== EXERCISE BRIEF ==
Only the pictures are to be left out; set down the rest of the records exactly.

*** EXTRACTED DATA Section Begins ***

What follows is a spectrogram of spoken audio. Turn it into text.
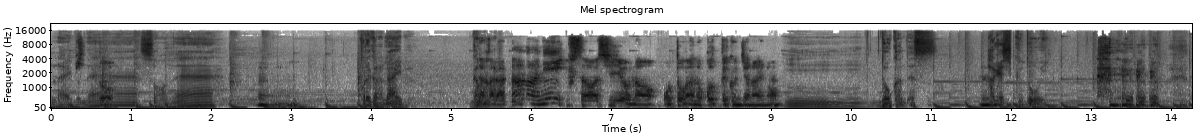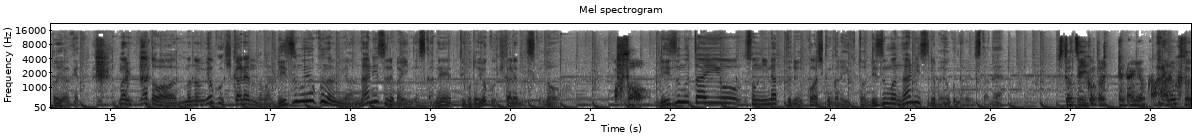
ライブきっねそうね。うん、これからライブ。だから生にふさわしいような音が残ってくんじゃないの？うん。同感です。うん。激しく同意。というわけで、まあ、あとはあのよく聞かれるのはリズム良くなるには何すればいいんですかね？っていうことをよく聞かれるんですけどあそリズム体をその担ってる小橋君から言うとリズムは何すれば良くなるんですかね？う一ついいこと言ってあげようか、はい。歩くと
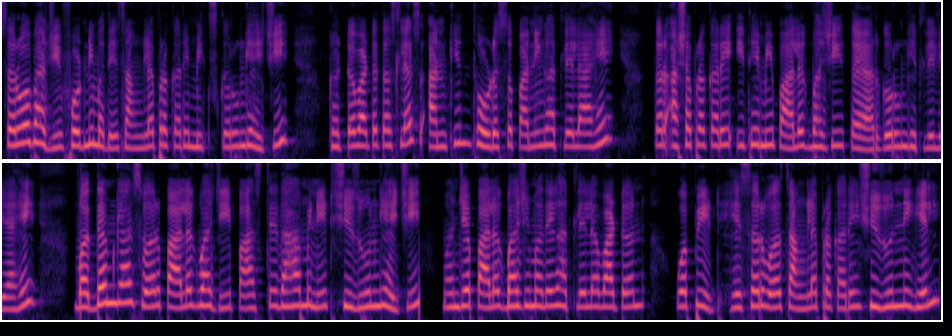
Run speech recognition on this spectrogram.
सर्व भाजी फोडणीमध्ये चांगल्या प्रकारे मिक्स करून घ्यायची. घट्ट वाटत असल्यास आणखीन थोडंसं पाणी घातलेलं आहे. तर अशा प्रकारे इथे मी पालक भाजी तयार करून घेतलेली आहे. मध्यम गॅसवर पालक भाजी पाच ते दहा मिनिट शिजवून घ्यायची. म्हणजे पालक भाजीमध्ये घातलेलं वाटण व पीठ हे सर्व चांगल्या प्रकारे शिजून निघेल.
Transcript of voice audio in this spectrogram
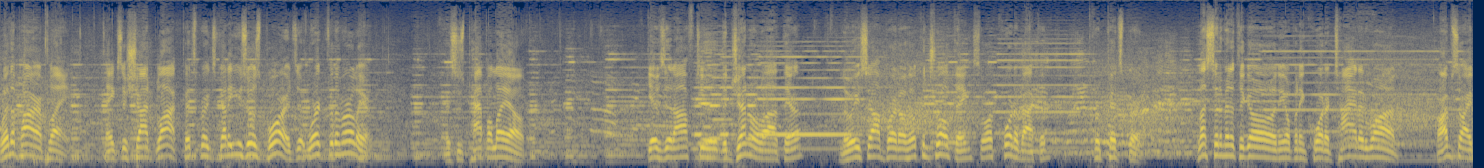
with a power play. Takes a shot block. Pittsburgh's got to use those boards. It worked for them earlier. This is Papaleo. Gives it off to the general out there. Luis Alberto. He'll control things or quarterback it for Pittsburgh. Less than a minute to go in the opening quarter. Tied at one. Or, I'm sorry,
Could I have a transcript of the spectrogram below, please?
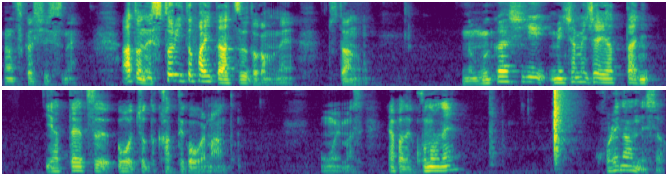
懐かしいっすね。あとね、ストリートファイター2とかもね、ちょっとあの、昔めちゃめちゃやった、やったやつをちょっと買ってこうかなと思います。やっぱね、このね、これなんですよ。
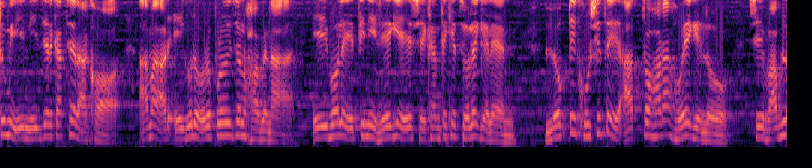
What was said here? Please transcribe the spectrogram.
তুমি নিজের কাছে রাখো। আমার এগুলোর প্রয়োজন হবে না। এই বলে তিনি রেগে সেখান থেকে চলে গেলেন। লোকটি খুশিতে আত্মহারা হয়ে গেল। সে ভাবল,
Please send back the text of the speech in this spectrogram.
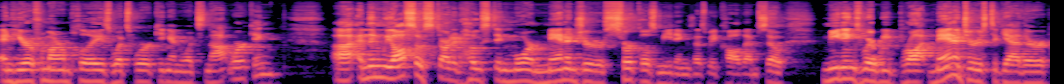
and hear from our employees what's working and what's not working. Uh, and then we also started hosting more manager circles meetings, as we call them. So, meetings where we brought managers together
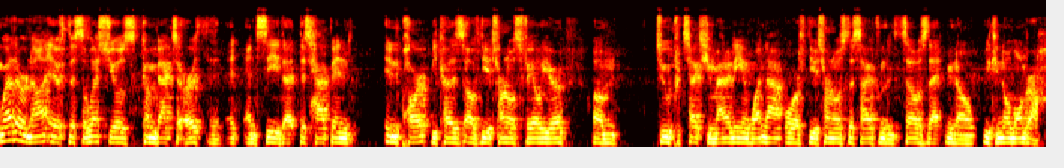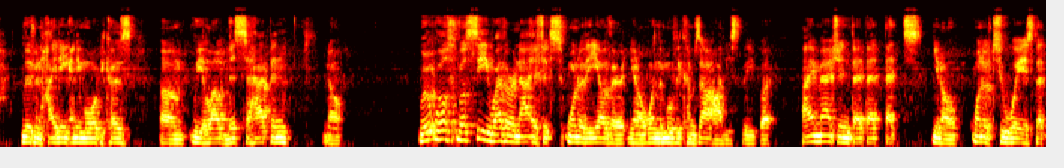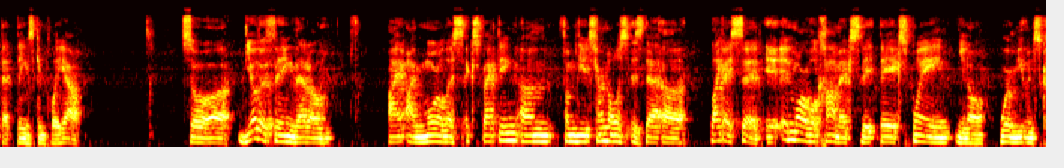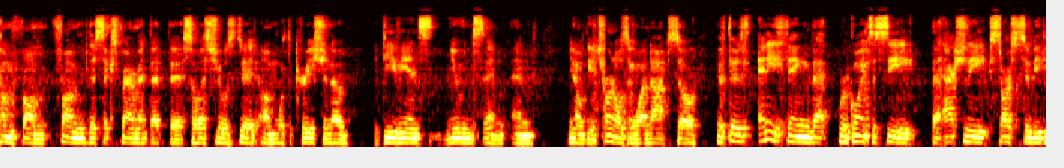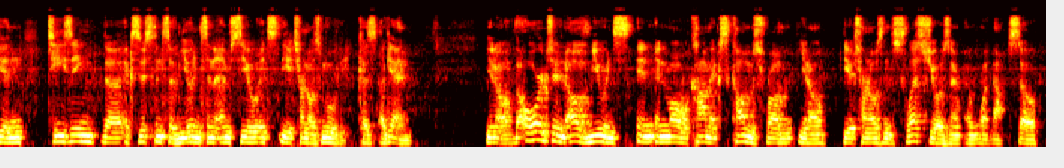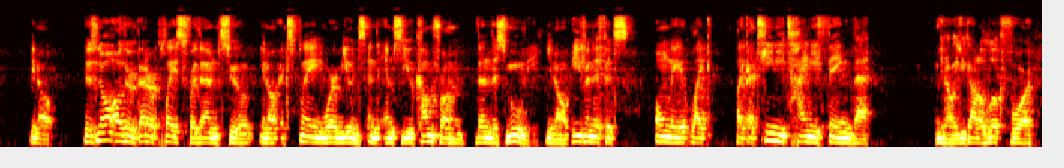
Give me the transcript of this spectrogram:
whether or not if the Celestials come back to Earth and, and, see that this happened in part because of the Eternals' failure um, to protect humanity and whatnot, or if the Eternals decide for themselves that, you know, we can no longer live in hiding anymore because um, we allowed this to happen, you know, We'll, we'll we'll see whether or not if it's one or the other. You know, when the movie comes out, obviously. But I imagine that that that's you know one of two ways that that things can play out. So uh, the other thing that um I, I'm more or less expecting um, from the Eternals is that uh, like I said, in Marvel Comics, they, they explain, you know, where mutants come from from this experiment that the Celestials did um, with the creation of the Deviants, mutants, and and you know, the Eternals and whatnot. So if there's anything that we're going to see that actually starts to begin teasing the existence of mutants in the MCU, it's the Eternals movie. Because again, you know, the origin of mutants in, in Marvel Comics comes from, you know, the Eternals and the Celestials and, and whatnot. So, you know, there's no other better place for them to, you know, explain where mutants in the MCU come from than this movie. You know, even if it's only like like a teeny tiny thing that you know you got to look for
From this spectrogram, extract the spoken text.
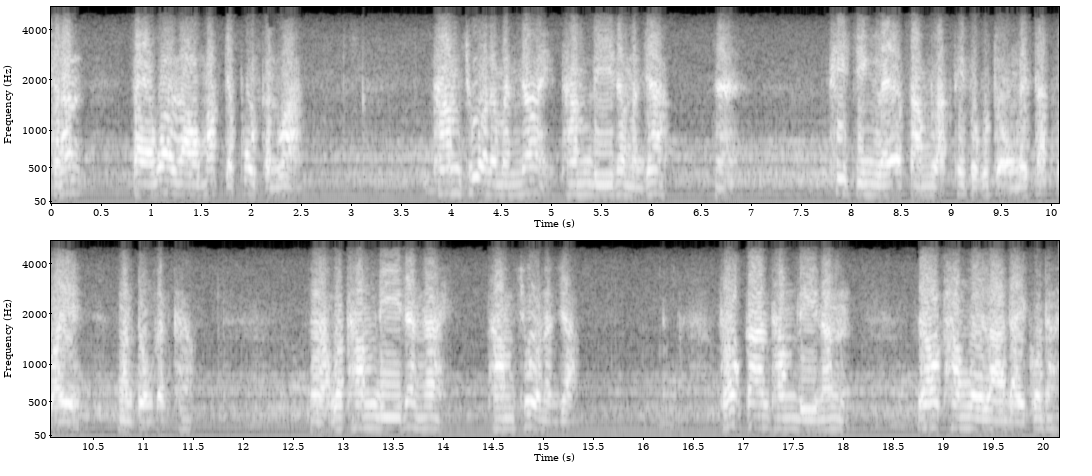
ฉะนั้น แต่ว่าเรามักจะพูดกันว่าทำชั่วนะมันง่ายทำดีนะมันยากที่จริงแล้วตามหลักที่พระพุทธองค์ได้ตรัสไว้ มันตรงกันข้ามว่าทำดีนั่นง่ายทำชั่วนั้นยาก เพราะการทำดีนั้น เราทำเวลาใดก็ได้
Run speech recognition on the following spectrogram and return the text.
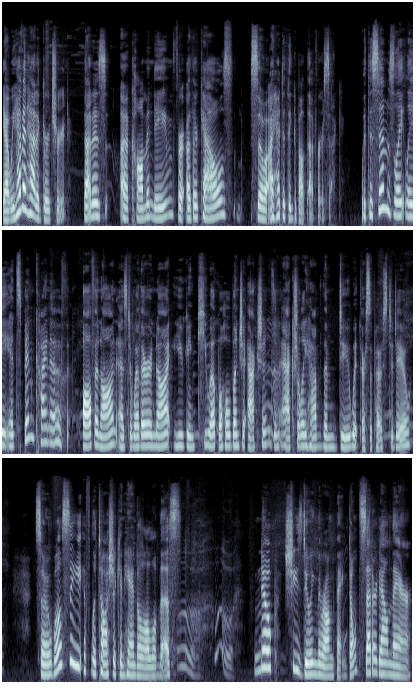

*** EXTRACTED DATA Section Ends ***

== EXERCISE OUTPUT ==
What follows is a spectrogram of spoken audio. Turn it into text.
ライブきっねそうね。うん、これからライブ。だから生にふさわしいような音が残ってくんじゃないの？うん。同感です。うん。激しく同意。というわけで、まあ、あとはあのよく聞かれるのはリズム良くなるには何すればいいんですかね？っていうことをよく聞かれるんですけどあそリズム体をその担ってる小橋君から言うとリズムは何すれば良くなるんですかね？う一ついいこと言ってあげようか、はい。歩くと
Run speech recognition on this spectrogram.
सर्व भाजी फोडणीमध्ये चांगल्या प्रकारे मिक्स करून घ्यायची. घट्ट वाटत असल्यास आणखीन थोडंसं पाणी घातलेलं आहे. तर अशा प्रकारे इथे मी पालक भाजी तयार करून घेतलेली आहे. मध्यम गॅसवर पालक भाजी पाच ते दहा मिनिट शिजवून घ्यायची. म्हणजे पालक भाजीमध्ये घातलेलं वाटण व पीठ हे सर्व चांगल्या प्रकारे शिजून निघेल.
Transcript of voice audio in this spectrogram
with a power play. Takes a shot block. Pittsburgh's got to use those boards. It worked for them earlier. This is Papaleo. Gives it off to the general out there. Luis Alberto. He'll control things or quarterback it for Pittsburgh. Less than a minute to go in the opening quarter. Tied at one. Or, I'm sorry,
Could I have a transcript of the spectrogram below, please?
懐かしいっすね。あとね、ストリートファイター2とかもね、ちょっとあの、昔めちゃめちゃやった、やったやつをちょっと買ってこうかなと思います。やっぱね、このね、これなんですよ。
What was said here? Please transcribe the spectrogram.
তুমি নিজের কাছে রাখো। আমার এগুলোর প্রয়োজন হবে না। এই বলে তিনি রেগে সেখান থেকে চলে গেলেন। লোকটি খুশিতে আত্মহারা হয়ে গেল। সে ভাবল,
Please send back the text of the speech in this spectrogram.
and hear from our employees what's working and what's not working. Uh, and then we also started hosting more manager circles meetings, as we call them. So, meetings where we brought managers together
Give me the transcript of this spectrogram:
whether or not if the Celestials come back to Earth and, and, see that this happened in part because of the Eternals' failure um, to protect humanity and whatnot, or if the Eternals decide for themselves that, you know, we can no longer live in hiding anymore because um, we allowed this to happen, you know, We'll, we'll we'll see whether or not if it's one or the other. You know, when the movie comes out, obviously. But I imagine that that that's you know one of two ways that that things can play out. So uh, the other thing that um I, I'm more or less expecting um, from the Eternals is that uh, like I said, in Marvel Comics, they, they explain, you know, where mutants come from from this experiment that the Celestials did um, with the creation of the Deviants, mutants, and and you know, the Eternals and whatnot. So if there's anything that we're going to see that actually starts to begin teasing the existence of mutants in the MCU, it's the Eternals movie. Because again, you know, the origin of mutants in, in Marvel Comics comes from, you know, the Eternals and the Celestials and, and whatnot. So, you know, there's no other better place for them to, you know, explain where mutants in the MCU come from than this movie. You know, even if it's only like like a teeny tiny thing that you know you got to look for
From this spectrogram, extract the spoken text.
ฉะนั้น แต่ว่าเรามักจะพูดกันว่าทำชั่วนะมันง่ายทำดีนะมันยากที่จริงแล้วตามหลักที่พระพุทธองค์ได้ตรัสไว้ มันตรงกันข้ามว่าทำดีนั่นง่ายทำชั่วนั้นยาก เพราะการทำดีนั้น เราทำเวลาใดก็ได้
Run speech recognition on the following spectrogram and return the text.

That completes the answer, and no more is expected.